This is the stage when things start to take shape and are no longer just ideas on paper. Using the inputs and ideas you’ve gathered during Stages 1 and 2, this stage is about working on the solution. The spotlight isn’t on the designers anymore. The solution takes on a life of its own. With developers, engineers, and other disciplines from other departments, as well as more stakeholders now involved, the solution thrives with the guidance and instruction of experts in their respective fields. Having their different perspectives come together speeds up problem-solving.
There’s a high probability that you’ll spot any errors at this stage. You should fix them early on to save many heartaches later. Depending on what services companies offer, each of them has a different way of going about developing a solution. Wireframing, storyboarding, and visualization are common ways of developing solutions.
Stage 4: Delivery: What Is the Final Solution?
It’s time for your stakeholders’ signoff. Before launch, each person who worked on the prototype or product should use the solution and try to discover any problems that could contribute to the failure of the product in the marketplace. Assessing compatibility issues and adherence to legal rules, as well as damage testing occur at this stage.
This is also an excellent time to learn how users feel about the product. As a result of what you learn, you might need to go back to the drawing board to make any necessary changes. No product is really the final version. Every product requires changes and updates to make the latest version better than its predecessors.
In wrapping up the four stages of Lean UX, it’s crucial that we briefly consider the divergent and convergent thinking that make up the double diamond process model.
What Are Divergent and Convergent Thinking?
Divergent thinking requires that you avoid setting boundaries or limitations when solving a problem. When all your creative juices are flowing abundantly, you should allow them to flow unchecked. Divergent thinking encourages you to pursue everything that feels nonlinear and flows freely, helps you to explore, and brings a multitude of paths and perspectives to the table. While divergent thinking lets you paint the town red, it can also be the reason for distractions. It could even delay your progress and complicate your path to the solution.

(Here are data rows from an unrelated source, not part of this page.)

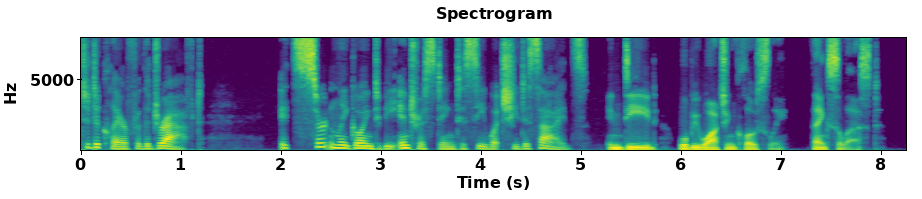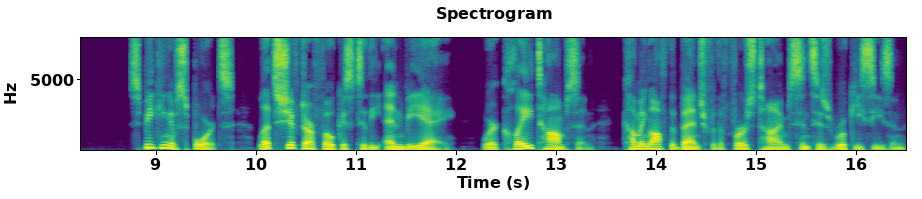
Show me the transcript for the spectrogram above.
to declare for the draft. It's certainly going to be interesting to see what she decides. Indeed, we'll be watching closely. Thanks, Celeste. Speaking of sports, let's shift our focus to the NBA, where Klay Thompson, coming off the bench for the first time since his rookie season,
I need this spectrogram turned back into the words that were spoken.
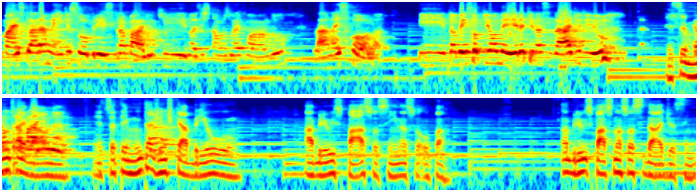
mais claramente sobre esse trabalho que nós estamos levando lá na escola. E também sou pioneira aqui na cidade, viu? Esse é muito é um trabalho... legal, né? Você tem muita gente que abriu abriu espaço assim na sua, opa. Abriu espaço na sua cidade assim.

Convergent thinking is more linear. It lets you take a straight line to the answer for a problem—most likely through the process of elimination. It helps you stay focused and narrow the options to find the most fitting solution.
The double diamond process model incorporates divergent and convergent thinking, enabling you to arrive at the right conclusion. Knowing when, how, and to what degree to merge both of the resulting sets of ideas to find a solution requires achieving a delicate balance and is an art. The product of a double diamond process model is a culmination of the best of both worlds. For most UX designers, divergent thinking helps bring out their best, most creative ideas. In collaboration with multidisciplinary teams, they then arrive at convergent thinking and create transformational UX design solutions.
Over the last eight years, Alka has perfected the art of software product UX and user-interface (UI) design, working with global brands such as Airbnb, Walmart, Darden, Honeywell, Fujitsu, and many others. Working with leaders in the security, hospitality, retail, and technology industries, she has transformed her clients’ vision and brought them to life using her design skills. Alka believes that design is at the core of devising solutions for every human problem and knows the intricacies of the journey from design to decision-making. Read More